Without a doubt the most iconic geological wonder in Australia is Uluru. The giant monolith, previously named Ayers Rock is located in the outback of central Australia and is the second largest in the world, only exceeded by Western Australia’s Burringurrah (Mount Augustus).

Uluru is huge – covering 3.3 square kilometres of the Uluru-Kata Tjuta National Park, rising 348 metres above the dessert plains and reaching a height 863 metres above sea level as the bulk of the rock lies underground. In fact, Uluru originally sat in an inland sea approximately 500 million years ago which is close to the time when the continent of Australia was formed.

How Uluru came to be

If you’re wondering how this ancient oval shaped structure actually formed, it all began when Uluru was underwater. Two fan shapes developed, Uluru made of sand and Kata Tjuta made from conglomerate rock. The pressure caused by the shifting of tectonic plates led the fans to condense into rock. Uluru as it stands today emerged when Australia dried up and sea where Uluru stood became land.

What type of sandstone is Uluru made of?

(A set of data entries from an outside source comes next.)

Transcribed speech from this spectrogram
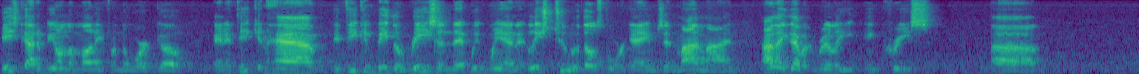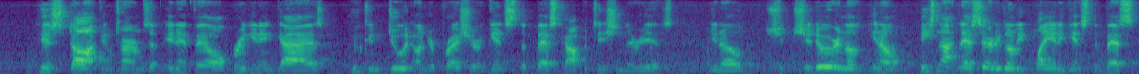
he's got to be on the money from the word go and if he can have if he can be the reason that we win at least two of those four games in my mind I think that would really increase uh, his stock in terms of NFL bringing in guys who can do it under pressure against the best competition there is you know, Shedeur and you know, he's not necessarily going to be playing against the best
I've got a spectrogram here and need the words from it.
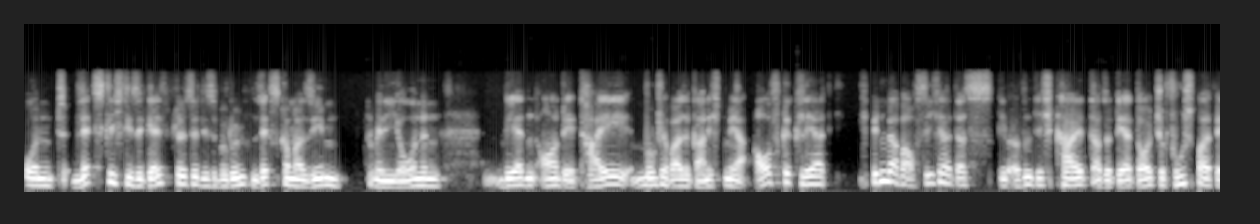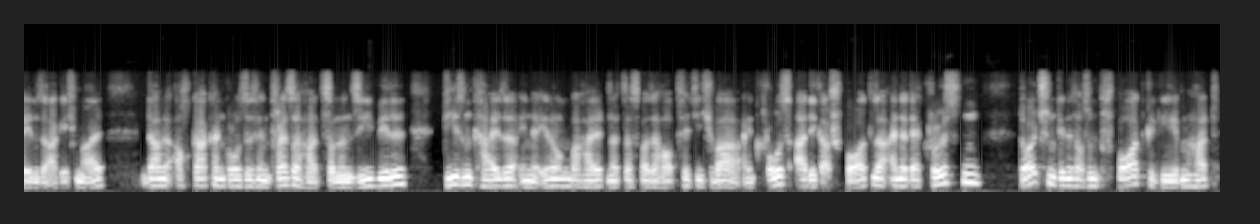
Und letztlich diese Geldflüsse, diese berühmten 6,7 Millionen, werden en Detail möglicherweise gar nicht mehr aufgeklärt. Ich bin mir aber auch sicher, dass die Öffentlichkeit, also der deutsche Fußballfan, sage ich mal, da auch gar kein großes Interesse hat, sondern sie will diesen Kaiser in Erinnerung behalten als das, was er hauptsächlich war. Ein großartiger Sportler, einer der größten Deutschen, den es aus dem Sport gegeben hat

This magnificent rock is made of a type of coarse-grained sandstone known as arkose, which is rich in a particular mineral called Feldspar. The arkose formed as a result of sandy sediment hardening which had eroded from high, primarily granite-based mountains.

Uluru’s striking red colour is attributed to the rusting or oxidisation of the iron-bearing minerals inside the rock as it has stood for centuries exposed to the elements of the desert. Depending on the sun’s position, the warms tones of Uluru change in intensity. At sunset, the rock is at its most spectacular, turning a fiery orange-red from the rays of the sun. The iconic formation is UNESCO World Heritage Listed and one of Australia’s most popular tourist attractions.

Uluru’s Significance in Aboriginal Culture

Uluru is much more than simply a rock in the middle of the desert. To the traditional guardians and owners of the land upon which it stands – the Uluru-Kata Tjuta National Park – it is considered sacred.  Uluru holds strong spiritual and cultural importance to the Yankunytjatjara and Pitjantjatjara people. For more than 10,000 years Uluru and neighbouring Kata Tjuta have been the site of traditional ceremonies and rites of passage for the Anangu people. The base of the monolith even has shallow caves that are revered by many aboriginal tribes and feature various carvings and paintings. Climbing Uluru is actually not prohibited, however the Anangu people ask visitors to refrain from doing so out of respect.

If you have been inspired to utilise sandstone in your own project after reading about the truly unique structure that is Uluru, we recommend contacting our friendly team at the location closest to you. Call, email, fill in the enquiry form on the Gosford Quarries website or even visit one of our showrooms in Sydney, the Central Coast, Victoria or Queensland. We look forward to sharing our extensive knowledge about all things sandstone to help you create something special.